== Entries supplied ==

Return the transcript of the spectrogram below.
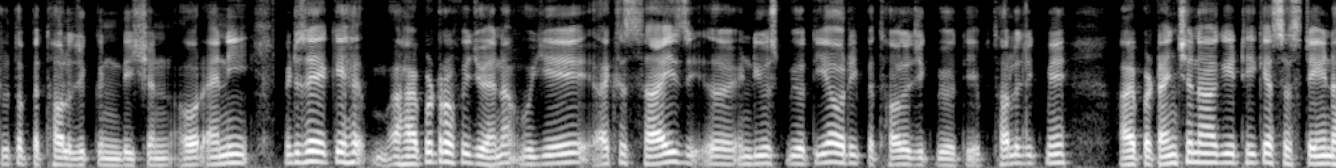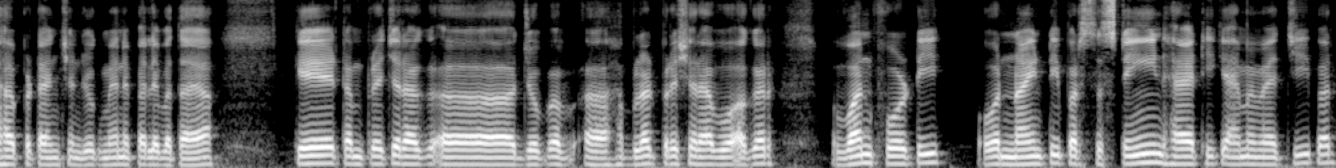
to the pathologic condition और एनी मीट से कि हाइपरट्रॉफी जो है ना वो ये एक्सरसाइज इंड्यूस्ड uh, भी होती है और ये पैथोलॉजिक भी होती है। पैथोलॉजिक में हाइपरटेंशन आ गई ठीक है? सस्टेन्ड हाइपरटेंशन जो कि मैंने पहले बताया कि टेम्परेचर uh, जो ब्लड uh, प्रेशर है वो अगर 140 और 90 पर सस्टेन्ड है, ठीक है एम पर।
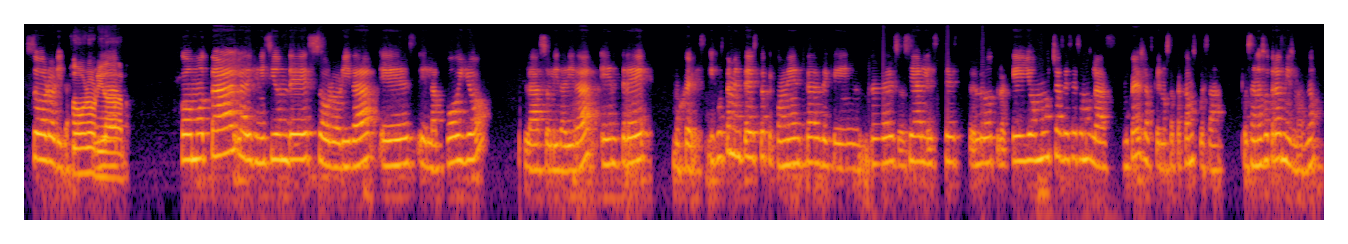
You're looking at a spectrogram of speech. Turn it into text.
sororidad. Sororidad. Como tal, la definición de sororidad es el apoyo la solidaridad entre mujeres. Y justamente esto que comentas de que en redes sociales, esto, el otro, aquello, muchas veces somos las mujeres las que nos atacamos pues a, pues a nosotras mismas, ¿no?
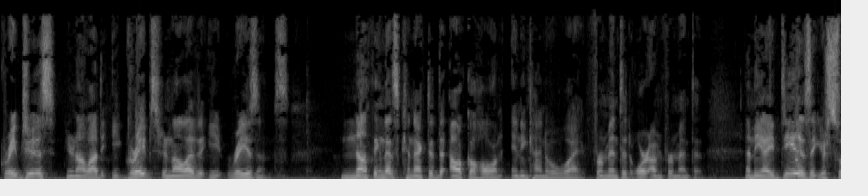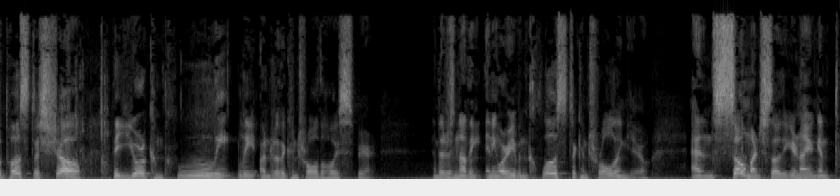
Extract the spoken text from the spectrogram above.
grape juice. You're not allowed to eat grapes. You're not allowed to eat raisins. Nothing that's connected to alcohol in any kind of a way, fermented or unfermented. And the idea is that you're supposed to show that you're completely under the control of the Holy Spirit and there's nothing anywhere even close to controlling you. And so much so that you're not even going to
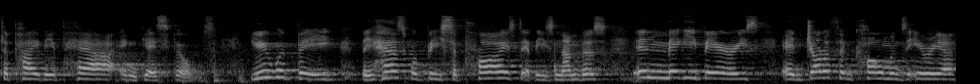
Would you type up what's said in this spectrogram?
to pay their power and gas bills. You would be, the House would be surprised at these numbers. In Maggie Barry's and Jonathan Coleman's area,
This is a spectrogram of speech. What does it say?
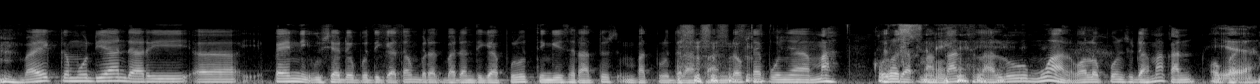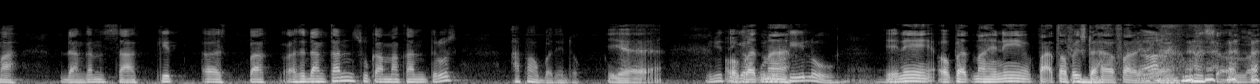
Baik, kemudian dari uh, Penny usia 23 tahun berat badan 30 tinggi 148. Dok, saya punya mah Kurus setiap nih. makan selalu mual walaupun sudah makan obat yeah. mah sedangkan sakit uh, sedangkan suka makan terus apa obatnya dok? Iya. Ini 30 obat mah, kilo. Ini obat mah ini Pak Taufik sudah hafal ya. Ah, Masya Allah.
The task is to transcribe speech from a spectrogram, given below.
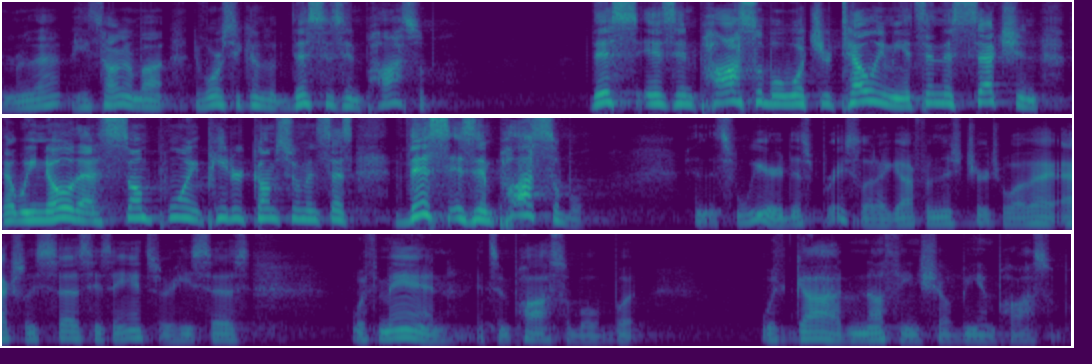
Remember that? He's talking about divorce. He comes up, this is impossible. This is impossible what you're telling me. It's in this section that we know that at some point Peter comes to him and says, This is impossible. And it's weird. This bracelet I got from this church, well, actually says his answer. He says, With man, it's impossible, but with God, nothing shall be impossible.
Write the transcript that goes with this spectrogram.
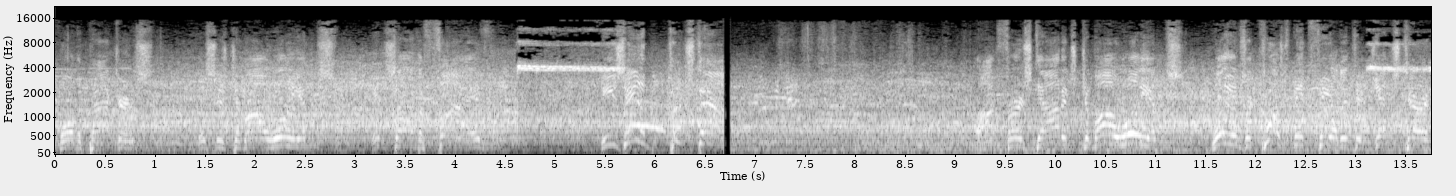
for the Packers. This is Jamaal Williams inside the five. He's in. Touchdown. On first down, it's Jamaal Williams. Williams across midfield into Jets territory.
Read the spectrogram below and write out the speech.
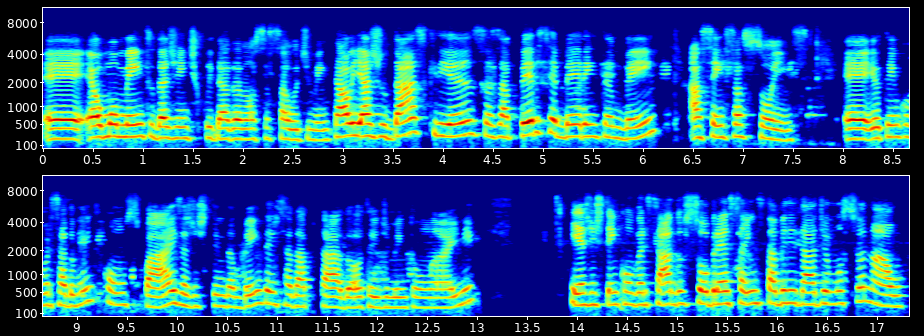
É, é, o momento da gente cuidar da nossa saúde mental e ajudar as crianças a perceberem também as sensações. É, eu tenho conversado muito com os pais, a gente também tem se adaptado ao atendimento online e a gente tem conversado sobre essa instabilidade emocional.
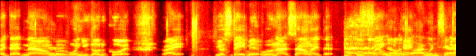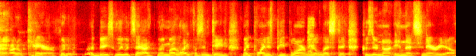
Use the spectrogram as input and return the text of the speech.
like that now. Sure. But when you go to court, right, your statement will not sound like that. Like, no, okay, well, I wouldn't say I don't, I don't care, but I basically would say I, my life was in danger. My point is, people aren't realistic because they're not in that scenario.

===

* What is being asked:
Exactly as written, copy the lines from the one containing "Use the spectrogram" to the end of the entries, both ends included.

* Answer to the problem:
Use the spectrogram as input and return the text of the speech.
like that now. Sure. But when you go to court, right, your statement will not sound like that. Like, no, okay, well, I wouldn't say I don't, I don't care, but I basically would say I, my life was in danger. My point is, people aren't realistic because they're not in that scenario.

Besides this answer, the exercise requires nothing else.